February 7, 1812 is the birthday of Charles Dickens. Like Frances Rolleston, Dickens did what he could to bring the plight of the poor and abused to the public eye.
Dickens was in his thirties when he is first mentioned in Frances' surviving letters. She recommended his novel, Barnaby Rudge, to a young mother seeking reading material for her son. The novel is set during the anti-Catholic Gordon riots of 1780. (Here is how the Gordon riots directly affected Frances' parents.)
In recommending the novel, Frances wrote: "Dickens is excellent; 'Barnaby Rudge' incomparable."

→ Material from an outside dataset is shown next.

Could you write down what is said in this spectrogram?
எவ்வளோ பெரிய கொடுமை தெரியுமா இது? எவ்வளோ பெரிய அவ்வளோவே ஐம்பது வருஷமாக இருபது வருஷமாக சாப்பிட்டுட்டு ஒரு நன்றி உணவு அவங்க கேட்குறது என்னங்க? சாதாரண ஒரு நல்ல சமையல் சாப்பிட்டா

She also expressed an interesting opinion at the same time that "Love stories, which are not good for girls, are very good for boys." (I will leave it to the reader to figure out her reasoning and either agree or disagree with it.)

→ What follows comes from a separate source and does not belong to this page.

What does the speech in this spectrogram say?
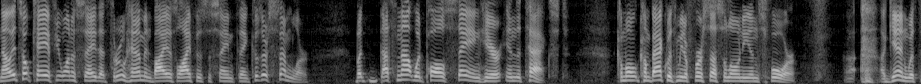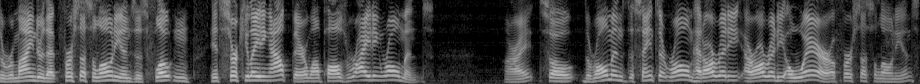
Now, it's okay if you want to say that through him and by his life is the same thing, because they're similar. But that's not what Paul's saying here in the text. Come, on, come back with me to 1 Thessalonians 4. Uh, again, with the reminder that 1 Thessalonians is floating, it's circulating out there while Paul's writing Romans. All right? So the Romans, the saints at Rome had already are already aware of 1 Thessalonians.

For her personal reading, however, Frances seems to have lost her taste for Dickens, for eight years after recommending Barnaby Rudge, she wrote, "'Little Dorrit' disgusts me." Since Dickens published Little Dorrit in serial form between 1855 and 1857, Frances was reading it as a serial. Could that have influenced her reception of it? Perhaps she changed her mind later on.